Dataset records:
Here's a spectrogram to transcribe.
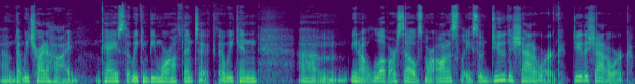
um, that we try to hide, okay? So that we can be more authentic, that we can, um, you know, love ourselves more honestly. So do the shadow work, do the shadow work.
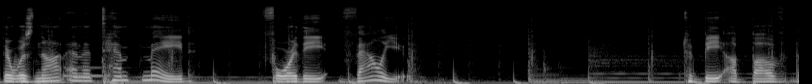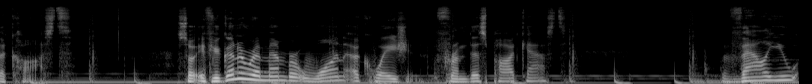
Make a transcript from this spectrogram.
there was not an attempt made for the value to be above the cost. So, if you're going to remember one equation from this podcast, value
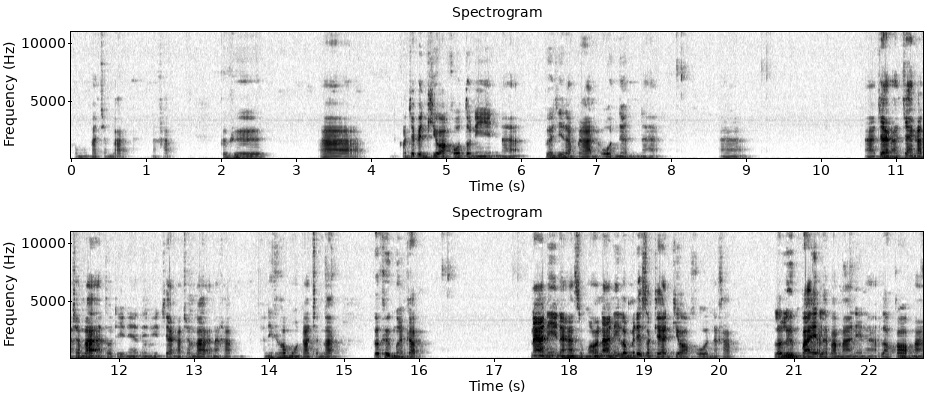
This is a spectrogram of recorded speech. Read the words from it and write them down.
ข้อมูลการชำระนะครับ ก็คืออ่าก็จะเป็น QR code ตัวนี้นะฮะเพื่อที่ทำการโอนเงินนะฮะอ่าแจ้งแจ้งการชำระตัวทีนี้นี่แจ้งการชำระนะครับ อันนี้คือข้อมูลการชำระ ก็คือเหมือนกับ หน้านี้นะฮะสมมติว่าหน้านี้เราไม่ได้สแกน QR code นะครับ เราลืมไปอะไรประมาณนี้นะฮะเราก็มา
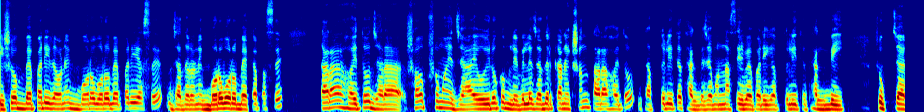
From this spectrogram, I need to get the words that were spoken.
এইসব ব্যাপারীরা অনেক বড় বড় ব্যাপারী আছে, যাদের অনেক বড় বড় ব্যাকআপ আছে, তারা হয়তো যারা সব সময় যায় ওই রকম লেভেলে যাদের কানেকশন তারা হয়তো গাবতলিতে থাকবে। যেমন নাসির ব্যাপারী গাবতলিতে থাকবেই সুকচান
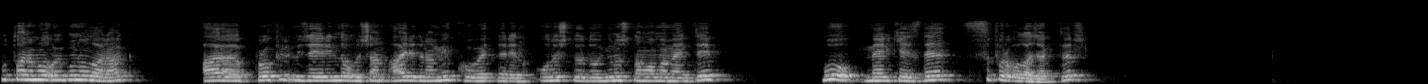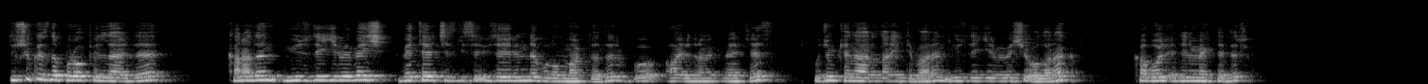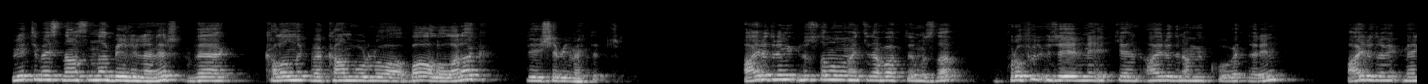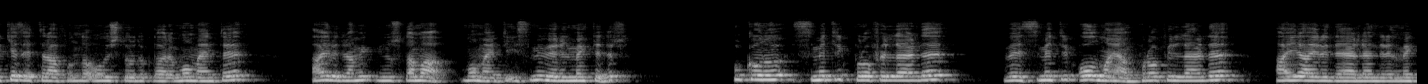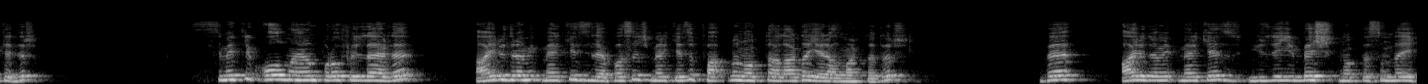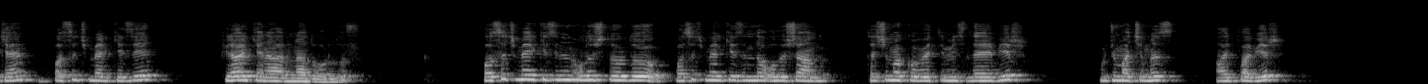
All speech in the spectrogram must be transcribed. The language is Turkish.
Bu tanıma uygun olarak profil üzerinde oluşan aerodinamik kuvvetlerin oluşturduğu yunuslama momenti bu merkezde sıfır olacaktır. Düşük hızlı profillerde kanadın %25 veter çizgisi üzerinde bulunmaktadır. Bu aerodinamik merkez ucum kenarından itibaren %25'i olarak kabul edilmektedir. Üretim esnasında belirlenir ve kalınlık ve kamburluğa bağlı olarak değişebilmektedir. Aerodinamik yunuslama momentine baktığımızda profil üzerine etkileyen aerodinamik kuvvetlerin aerodinamik merkez etrafında oluşturdukları momente aerodinamik yunuslama momenti ismi verilmektedir. Bu konu simetrik profillerde ve simetrik olmayan profillerde ayrı ayrı değerlendirilmektedir. Simetrik olmayan profillerde aerodinamik merkez ile basınç merkezi farklı noktalarda yer almaktadır. Ve aerodinamik merkez %25 noktasındayken basınç merkezi firar kenarına doğrudur. Basınç merkezinin oluşturduğu, basınç merkezinde oluşan taşıma kuvvetimiz L1, hücum açımız alfa 1.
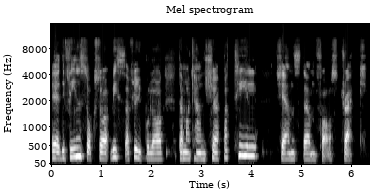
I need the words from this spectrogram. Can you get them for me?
Eh, det finns också vissa flygbolag där man kan köpa till tjänsten fast track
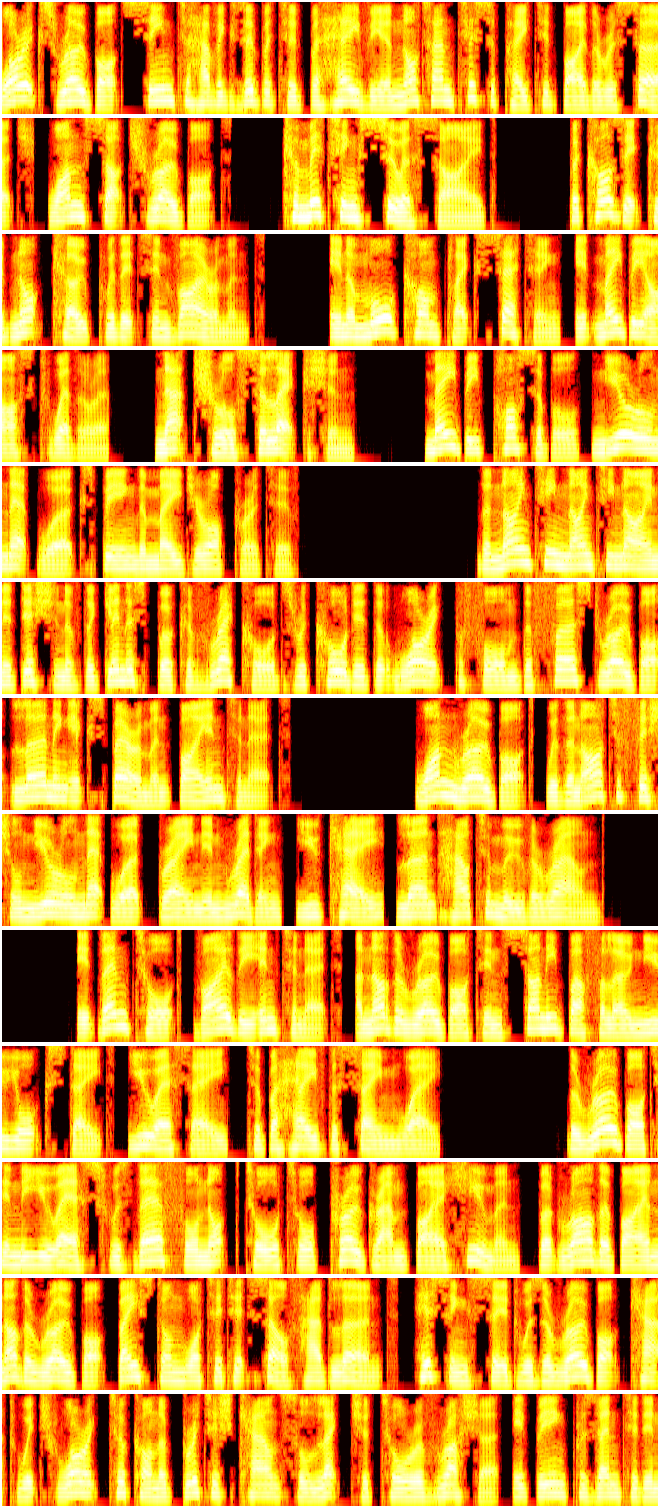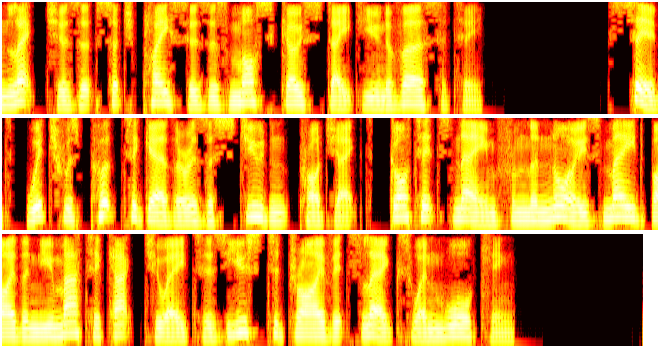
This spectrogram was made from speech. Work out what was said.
Warwick's robots seem to have exhibited behavior not anticipated by the research, one such robot, committing suicide, because it could not cope with its environment. In a more complex setting, it may be asked whether a natural selection may be possible, neural networks being the major operative. The 1999 edition of the Guinness Book of Records recorded that Warwick performed the first robot learning experiment by Internet. One robot, with an artificial neural network brain in Reading, UK, learnt how to move around. It then taught, via the Internet, another robot in sunny Buffalo, New York State, USA, to behave the same way. The robot in the US was therefore not taught or programmed by a human, but rather by another robot based on what it itself had learnt. Hissing Sid was a robot cat which Warwick took on a British Council lecture tour of Russia, it being presented in lectures at such places as Moscow State University. SID, which was put together as a student project, got its name from the noise made by the pneumatic actuators used to drive its legs when walking.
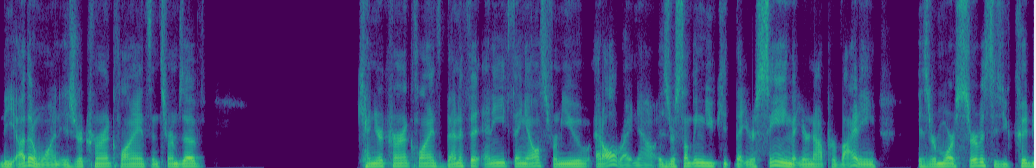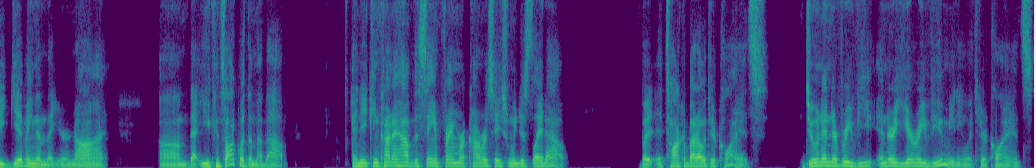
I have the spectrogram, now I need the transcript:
the other one is your current clients in terms of can your current clients benefit anything else from you at all right now? Is there something you could, that you're seeing that you're not providing? Is there more services you could be giving them that you're not um, that you can talk with them about? And you can kind of have the same framework conversation we just laid out, but talk about it with your clients. Do an end of review, end of year review meeting with your clients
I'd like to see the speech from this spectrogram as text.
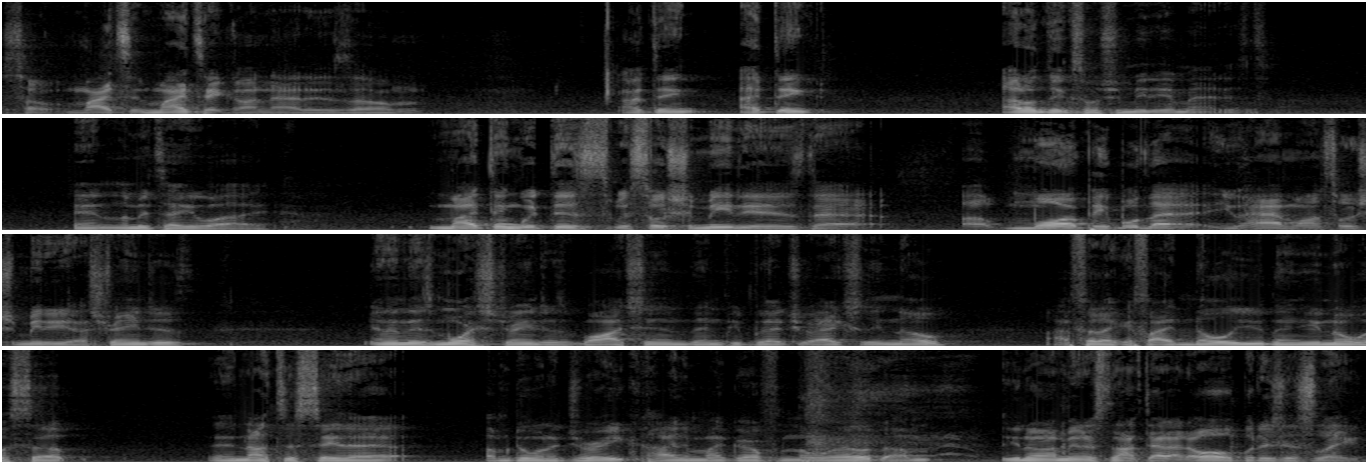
so my t- my take on that is, um, I think I think I don't think social media matters, and let me tell you why. My thing with this with social media is that uh, more people that you have on social media are strangers, and then there's more strangers watching than people that you actually know. I feel like if I know you, then you know what's up, and not to say that I'm doing a Drake, hiding my girl from the world. I'm, you know, I mean, it's not that at all. But it's just like,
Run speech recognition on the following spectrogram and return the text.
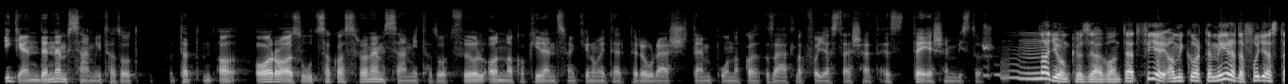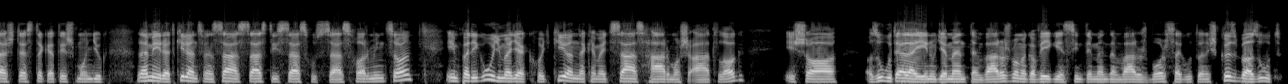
Igen, de nem számíthatott tehát a, arra az útszakaszra nem számíthatott föl annak a 90 km per órás tempónak az átlagfogyasztását. Ez teljesen biztos. Nagyon közel van. Tehát figyelj, amikor te méred a fogyasztásteszteket, és mondjuk leméred 90, 100, 110, 120, 130-al, én pedig úgy megyek, hogy kijön nekem egy 103-as átlag, és a, az út elején ugye mentem városba, meg a végén szintén mentem városba országúton, és közben az út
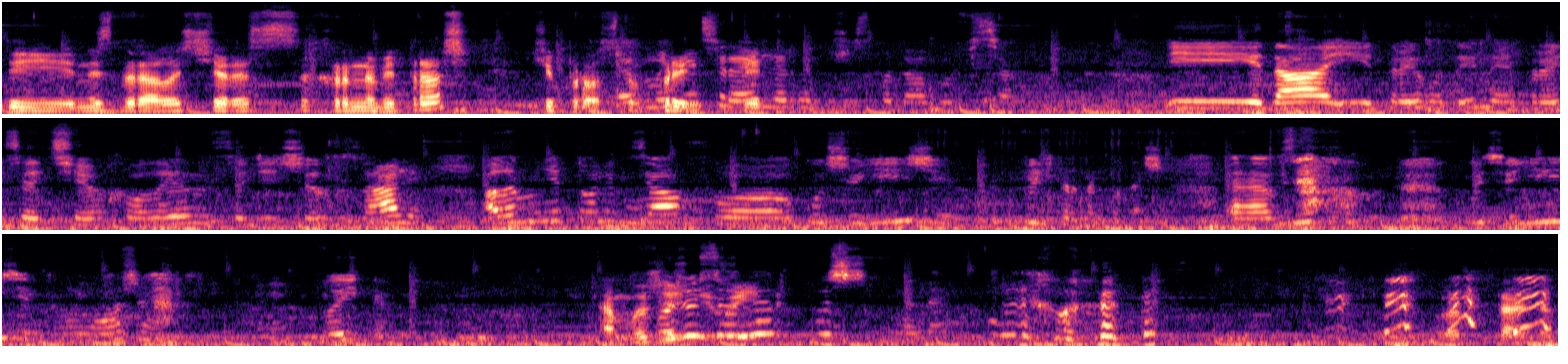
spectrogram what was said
Ти не збиралась через хронометраж чи просто Е, в Мені принципі? трейлер не дуже сподобався. І да, і 3 години, 30 хвилин сидячи в залі. Але мені Толік взяв е, кучу їжі, фільтр не кладеш, е, взяв кучу їжі, тому може вийде. А може Може і вийде. От так.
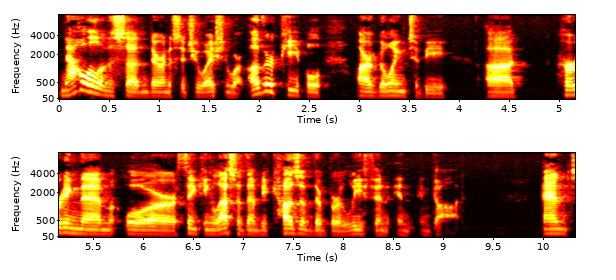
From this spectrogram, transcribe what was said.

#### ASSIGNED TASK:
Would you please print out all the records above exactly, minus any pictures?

#### ANSWER SECTION:
Here's a spectrogram to transcribe.
um, that we try to hide, okay? So that we can be more authentic, that we can, um, you know, love ourselves more honestly. So do the shadow work, do the shadow work.
Make a transcript from this spectrogram.
there was not an attempt made for the value to be above the cost. So, if you're going to remember one equation from this podcast, value
This is a spectrogram of recorded speech. Read the words from it and write them down.
ข้อมูลการชำระนะครับ ก็คืออ่าก็จะเป็น QR code ตัวนี้นะฮะเพื่อที่ทำการโอนเงินนะฮะอ่าแจ้งแจ้งการชำระตัวทีนี้นี่แจ้งการชำระนะครับ อันนี้คือข้อมูลการชำระ ก็คือเหมือนกับ หน้านี้นะฮะสมมติว่าหน้านี้เราไม่ได้สแกน QR code นะครับ เราลืมไปอะไรประมาณนี้นะฮะเราก็มา
From this spectrogram, I need to get the words that were spoken.
এইসব ব্যাপারীরা অনেক বড় বড় ব্যাপারী আছে, যাদের অনেক বড় বড় ব্যাকআপ আছে, তারা হয়তো যারা সব সময় যায় ওই রকম লেভেলে যাদের কানেকশন তারা হয়তো গাবতলিতে থাকবে। যেমন নাসির ব্যাপারী গাবতলিতে থাকবেই সুকচান
All speech in the spectrogram must be transcribed. The language is Turkish.
Bu tanıma uygun olarak profil üzerinde oluşan aerodinamik kuvvetlerin oluşturduğu yunuslama momenti bu merkezde sıfır olacaktır. Düşük hızlı profillerde kanadın %25 veter çizgisi üzerinde bulunmaktadır. Bu aerodinamik merkez ucum kenarından itibaren %25'i olarak kabul edilmektedir. Üretim esnasında belirlenir ve kalınlık ve kamburluğa bağlı olarak değişebilmektedir. Aerodinamik yunuslama momentine baktığımızda profil üzerine etkileyen aerodinamik kuvvetlerin aerodinamik merkez etrafında oluşturdukları momente aerodinamik yunuslama momenti ismi verilmektedir. Bu konu simetrik profillerde ve simetrik olmayan profillerde ayrı ayrı değerlendirilmektedir. Simetrik olmayan profillerde aerodinamik merkez ile basınç merkezi farklı noktalarda yer almaktadır. Ve aerodinamik merkez %25 noktasındayken basınç merkezi firar kenarına doğrudur. Basınç merkezinin oluşturduğu, basınç merkezinde oluşan taşıma kuvvetimiz L1, hücum açımız alfa 1.
I need the words from this spectrogram. Can you get them for me?
Eh, det finns också vissa flygbolag där man kan köpa till tjänsten fast track
This spectrogram was made from speech. Work out what was said.
Warwick's robots seem to have exhibited behavior not anticipated by the research, one such robot, committing suicide, because it could not cope with its environment. In a more complex setting, it may be asked whether a natural selection may be possible, neural networks being the major operative. The 1999 edition of the Guinness Book of Records recorded that Warwick performed the first robot learning experiment by Internet. One robot, with an artificial neural network brain in Reading, UK, learnt how to move around. It then taught, via the Internet, another robot in sunny Buffalo, New York State, USA, to behave the same way. The robot in the US was therefore not taught or programmed by a human, but rather by another robot based on what it itself had learnt. Hissing Sid was a robot cat which Warwick took on a British Council lecture tour of Russia, it being presented in lectures at such places as Moscow State University. SID, which was put together as a student project, got its name from the noise made by the pneumatic actuators used to drive its legs when walking.
I have the spectrogram, now I need the transcript:
the other one is your current clients in terms of can your current clients benefit anything else from you at all right now? Is there something you could, that you're seeing that you're not providing? Is there more services you could be giving them that you're not um, that you can talk with them about? And you can kind of have the same framework conversation we just laid out, but talk about it with your clients. Do an end of review, end of year review meeting with your clients
I'd like to see the speech from this spectrogram as text.
so my t- my take on that is, um, I think I think I don't think social media matters, and let me tell you why. My thing with this with social media is that uh, more people that you have on social media are strangers, and then there's more strangers watching than people that you actually know. I feel like if I know you, then you know what's up, and not to say that I'm doing a Drake, hiding my girl from the world. I'm, you know, I mean, it's not that at all. But it's just like,
Run speech recognition on the following spectrogram and return the text.
Igen, de nem számíthatott tehát a, arra az útszakaszra nem számíthatott föl annak a 90 km per órás tempónak az átlagfogyasztását. Ez teljesen biztos. Nagyon közel van. Tehát figyelj, amikor te méred a fogyasztásteszteket, és mondjuk leméred 90, 100, 110, 120, 130-al, én pedig úgy megyek, hogy kijön nekem egy 103-as átlag, és a, az út elején ugye mentem városba, meg a végén szintén mentem városba országúton, és közben az út
spectrogram what was said
Ти не збиралась через хронометраж чи просто Е, в Мені принципі? трейлер не дуже сподобався. І да, і 3 години, 30 хвилин сидячи в залі. Але мені Толік взяв е, кучу їжі, фільтр не кладеш, е, взяв кучу їжі, тому може вийде. А може Може і вийде. От так.
From this spectrogram, transcribe what was said.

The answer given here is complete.